Having players queuing up to do a training drill isn’t necessarily a bad thing, as long as the “inactive” time is restricted. Here’s how to keep sessions moving so you strike the right balance. MORE
Scrum ready for the season
Whether it’s in pre-season or you need a boost during the season, use this series of three sessions to ensure you have a strong scrum base. Here are the first two weeks.
Even amongst older players where individual scrummaging skills are pretty secure, a few short but highly focussed scrummaging sessions keeps your forwards tight and skilled without using much training time. All such live practices should be done with boots on a suitable grippable surface.
WEEK 1 Body shapes
This session concentrates on each player having a good scrummaging body shape, which also benefits rucking and tackling in particular.
- A quick run through in pairs with each member of a pair checking their partner’s body shape (for example using the Tower of Power).
- Then move to each pair critiquing each other in a static position against a scrummage machine or suitable non-moving structure such as a corner of a building or floodlight pole (with the usual risk assessments in place).
- The session should finish with gradually built up live mini scrummages of 1 v 1, 2 v 2 and 3 v 3 emulating the real pressure areas of actual scrummages. These are practices for all scrum participants. All the players show move across the positions.
WEEK 2 Driving and channels
The focus now is actually on working as a unit as a scrummaging pack. If numbers permit by all means scrummage live with one pack against another although a scrummage sled may be useful anyway just to make sure everything is in place correctly.
Set up the scrum and look for “spines in line”.

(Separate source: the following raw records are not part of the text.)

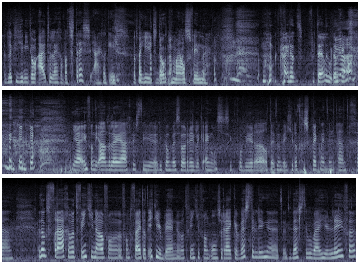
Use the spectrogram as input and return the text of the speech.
het lukte je niet om uit te leggen wat stress eigenlijk is. Wat wij hier iets doodnormaals vinden. kan je dat vertellen hoe dat ja. ging? ja. ja, een van die adelaarjagers die, die kan best wel redelijk Engels. Dus ik probeer uh, altijd een beetje dat gesprek met hem aan te gaan. En ook te vragen, wat vind je nou van, van het feit dat ik hier ben? En wat vind je van onze rijke westerlingen, het, het Westen, hoe wij hier leven?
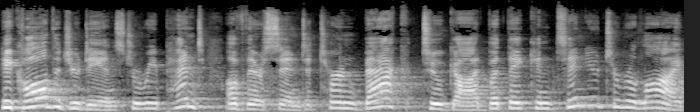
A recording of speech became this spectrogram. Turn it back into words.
He called the Judeans to repent of their sin, to turn back to God, but they continued to rely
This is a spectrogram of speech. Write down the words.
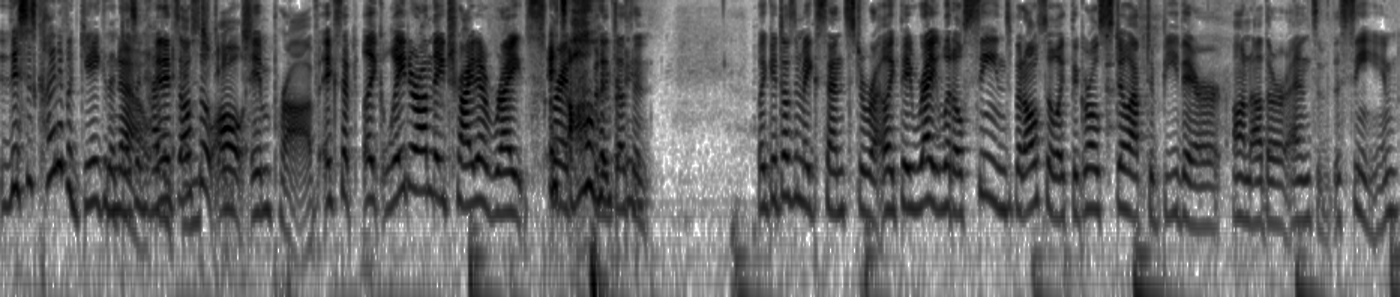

Now work on driving forwards together. Primarily, players should drive with their inside legs – that is the leg closes to the scrummage midline drawn between the hooker and number eight’s heads.
Technical outcomes of inside leg drive
- Props: maintains their square shape, that is directly up the pitch helping prevent their inside shoulder from collapsing and them ending up “boring in”.
- Second rows: this also helps their prop’s hips stay square
- Flankers: maintains shape.